Estate Planning Trivia: Eleven Things You Didn’t Know About Wills

By Estate Planning Practice Group

Here are eleven trivia items you may not know about wills:

  1. 100% of Oregonians Have a Will. Believe it or not, everyone has a will. If you have not created a will, Oregon’s laws of intestacy will fill the void. These laws function like a default will that applies when a validly executed will cannot be found. However, the will that Oregon implements for you may not match your desires.

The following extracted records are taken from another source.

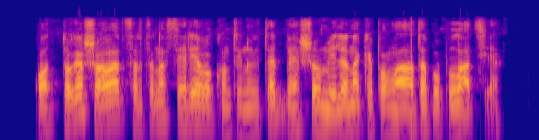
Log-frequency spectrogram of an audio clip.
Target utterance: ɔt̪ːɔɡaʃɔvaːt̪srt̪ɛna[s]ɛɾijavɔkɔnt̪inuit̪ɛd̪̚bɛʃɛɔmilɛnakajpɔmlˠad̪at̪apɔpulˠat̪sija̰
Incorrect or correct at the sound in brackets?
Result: correct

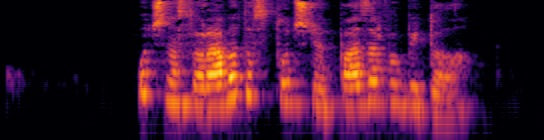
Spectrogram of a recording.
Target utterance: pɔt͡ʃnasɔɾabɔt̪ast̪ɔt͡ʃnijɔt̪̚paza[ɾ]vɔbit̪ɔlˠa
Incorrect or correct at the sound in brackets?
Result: correct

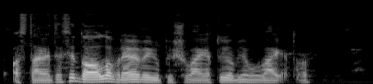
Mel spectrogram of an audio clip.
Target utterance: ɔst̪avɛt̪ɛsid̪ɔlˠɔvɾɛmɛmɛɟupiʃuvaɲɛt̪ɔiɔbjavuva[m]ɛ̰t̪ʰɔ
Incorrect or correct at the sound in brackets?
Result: incorrect: ɲ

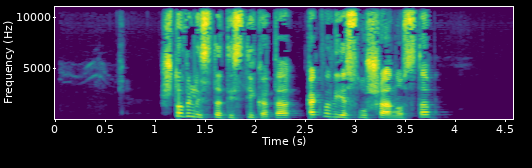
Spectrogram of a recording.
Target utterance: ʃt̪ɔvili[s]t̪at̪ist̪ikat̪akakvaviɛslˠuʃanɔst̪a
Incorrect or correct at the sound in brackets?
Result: correct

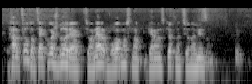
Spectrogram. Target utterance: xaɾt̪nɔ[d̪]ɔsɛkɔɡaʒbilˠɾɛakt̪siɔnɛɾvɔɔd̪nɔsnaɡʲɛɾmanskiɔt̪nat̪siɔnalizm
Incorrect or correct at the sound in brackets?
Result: incorrect: t̪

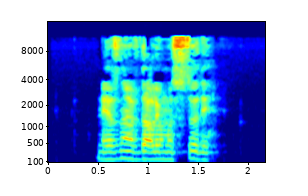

  1. You May Have to Split Your Spouse’s Estate with Your Stepchildren. For decedents who did not create a will of their own, the terms of Oregon’s default will differ depending on whether the decedent’s spouse is the parent of the decedent’s children. For decedents whose children are all also the children of the decedent’s spouse, Oregon’s will leaves all property passing by the will to the surviving spouse. However, for decedents who have children that are not the children of the decedent’s spouse, only half of the property passing by will transfers to the decedent’s spouse. The other half of the property transfers equally to the decedent’s children who are not related to the decedent’s spouse. 
  1. Marriage Automatically Revokes a Will. Unless a will expresses intent to the contrary, the act of marriage automatically revokes any will previously signed by the newlyweds.
  1. In Oregon, a Will Must Be Signed by Two Witnesses to be Valid. If a “will” is not signed by person creating the will along with two separate witnesses, the document is not a valid will under Oregon law. Notarization of the document alone is not sufficient to create a valid will.
  1. Invalid Wills May be Treated as a Will if the Probate Court Approves. In cases where a person attempted to create a will, but failed to meet Oregon’s statutory will requirements (such as the two-witness requirement), a probate court proceeding can be held to determine whether the decedent intended the document to be his or her will. If sufficient proof is presented to the court and proper procedures are followed, the court may allow the document to be treated as though it were a valid will. 
  1. There is No Required “Reading of the Will” After Death. Remember the movie scene where a decedent’s family sits down in a formal meeting and listens while the decedent’s attorney formally opens and reads the will aloud? In the real world, it rarely happens that way, and it is certainly not required. Although families often request a meeting with the attorney to review and discuss the estate plan and after-death administration steps, it is rare to verbally read a will or trust aloud in a formal meeting. 
  1. A Will Must Be Subject a Probate Court Proceeding to Transfer Property. A will, in and of itself, does not transfer property or authorize the nominated personal representative (“executor”) to act. The will must first be filed with a probate court. The probate court then appoints the personal representative and, when the time is right, grants authority to transfer the probate property to the rightful recipients. 
  1. A Valid Will May Not Control Your Property. A will does not affect assets with a joint owner or a proper beneficiary designation in place. A will also does not affect property held in a trust. 
  1. Probate is Optional. Interested in avoiding probate? As stated above, a will and probate court proceeding only control a decedent’s assets that lack a (1) joint owner, (2) named beneficiary, or (3) ownership by a trust. Although joint ownership will avoid probate of an asset on the death of the first owner, keep in mind that the asset will be subject to probate at the death of the last surviving owner. In addition, joint ownership can have unintended gift tax and creditor consequences. For this reason, use of beneficiary designations and trusts are generally the recommended methods for avoiding probate. 
  1. Sign a Will (Even If You Plan to Avoid Probate). Are you planning to structure your estate to avoid a court probate? You should still sign a will that meets your wishes. Probate can happen unexpectedly. Financial companies can lose beneficiary designation forms. A joint owner or named beneficiary can pass away with you in a common accident. An inheritance, or other asset, can be in the process of transferring to you at the time of death. Having a will in place will help ensure your wishes are met, even if the unexpected happens.
  1. Use a Will to Nominate a Guardian for Minor Children. Oregon law allows parents to nominate a guardian for a minor child. The guardian’s role is to assume parental responsibilities for the minor child in the event the parents become incapacitated or deceased. Oregon law does not require parents to use any particular document or form to nominate a guardian. Guardian provisions are often drafted into a will, as opposed to other estate planning documents. One reason for this is that the will is the most strongly witnessed document of all the estate planning documents. Most estate planning documents are either signed by two witnesses, or are notarized, but not both. The will is the only estate planning document that is commonly witnessed by two separate people, both of whom have their witnessing signatures notarized.

 Wills are an important estate planning tool. An accurate understanding of the uses, benefits, and limitations of a will can help avoid unintended estate planning consequences.[/vc_column_text][/vc_column][/vc_row]